After accepting the Heisman Memorial trophy Owens and his wife hitchhiked down to the Texas-Arkansas game aboard Air Force 1 when President Nixon learned he was unable to arrange travel from New York to Fort Smith, Arkansas via commercial airlines.
On board, Nixon admired Owens' Heisman Trophy as well as Owens' gold Heisman cuff links. Owens held on to the trophy but generously offered Nixon the cuff links. "I'll only take these," said Nixon, "if you're sure you'll have another pair."
Owens assured the President he could obtain another set, but shortly thereafter confided to reporters that he wasn't too sure that was the case.
Word of this got back to Nixon, who then undid his own gold cufflinks and presented them to Owens. They were no ordinary jewelry. Years before the birth of Pat Nixon, her father had prospected for gold in the Black Hills of South Dakota. Those cuff links were made from that gold.
Despite his Heisman selection, Owens was only the 19th selection in the NFL draft.

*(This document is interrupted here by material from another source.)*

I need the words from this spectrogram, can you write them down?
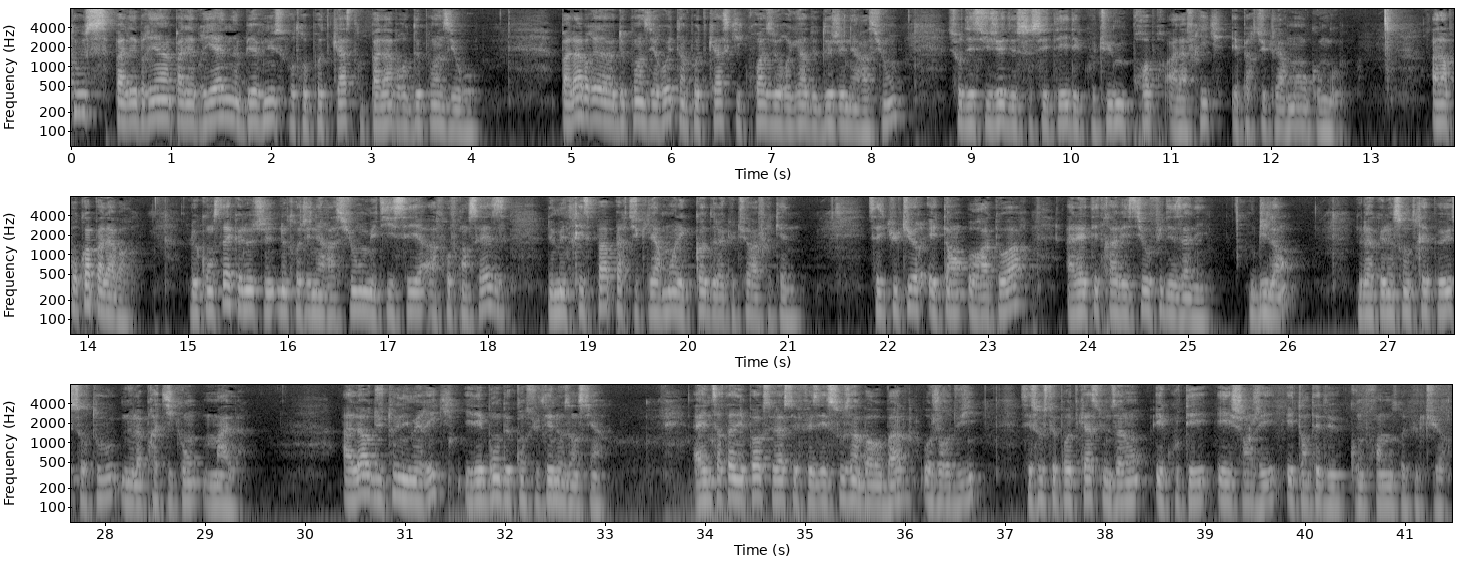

Again his false reputation for slowness dogged Owens. Said future teammate Alex Karras: "I saw the kid on television in the Hula Bowl. The only thing is there was something wrong with my set. It looked like they were playing the game in slow motion. Look, maybe they'll make him a defensive tackle."
Owens suffered a disappointing 1970 season as he sustained a pre-season separated shoulder. In the six games left of his season he gained just 122 yards in 36 attempts.
But he returned to peak performance in 1971, gaining 1,035 runs in 246 carries for Detroitâ€” the first Lion to run for over 1,000 yards in a season and only the 28th performer in NFL history to do so. The following season he ran for a 74-yard touchdown and was named All-Pro, but the remainder of his pro career was plagued by a variety of injuries. He missed the entire 1975 season before retiring in 1977. "My only regret," Owens once stated, "was that I physically wasn't able to play pro ball longer."
Owens later served as a color commentator for the Oklahoma Sooners radio network and now operates a brokerage firm in Norman, Oklahoma. He wears his celebrity well. When in 1991 his number (42) was retired by Miami High School he noted that his two brothers and a nephew had all worn the number and that he was accepting the honor not for himself but for his family. On being inducted into the College Hall of Fame he gave full credit to his teammates. And on entering the Oklahoma Sports Hall of Fame he contended: "Fame is a vapor, popularity is an accident, money takes wings. The only things that endure in life are love and friendship."
But in Steve Owens case, fame has not been a vapor. As his coach Chuck Fairbanks once observed, "Steve is the rare combination of athlete and person only a few coaches ever have the privilege of coaching in a lifetime."
The Owens 100-yard streak
Opponent Carries Net 1968 N. Car. State 37 164 Texas 28 127 Iowa State 36 175 Colorado 34 193 Kansas State 47 185 Kansas 37 157 Missouri 47 177 Nebraska 41 172 Oklahoma State 34 120 SMUG 36 113 1969 Wisconsin 40 189 Pittsburgh 29 104 Texas 30 123 Colorado 28 112 Kansas State 29 105 Iowa State 53 248 Missouri 29 109 Kansas 44 201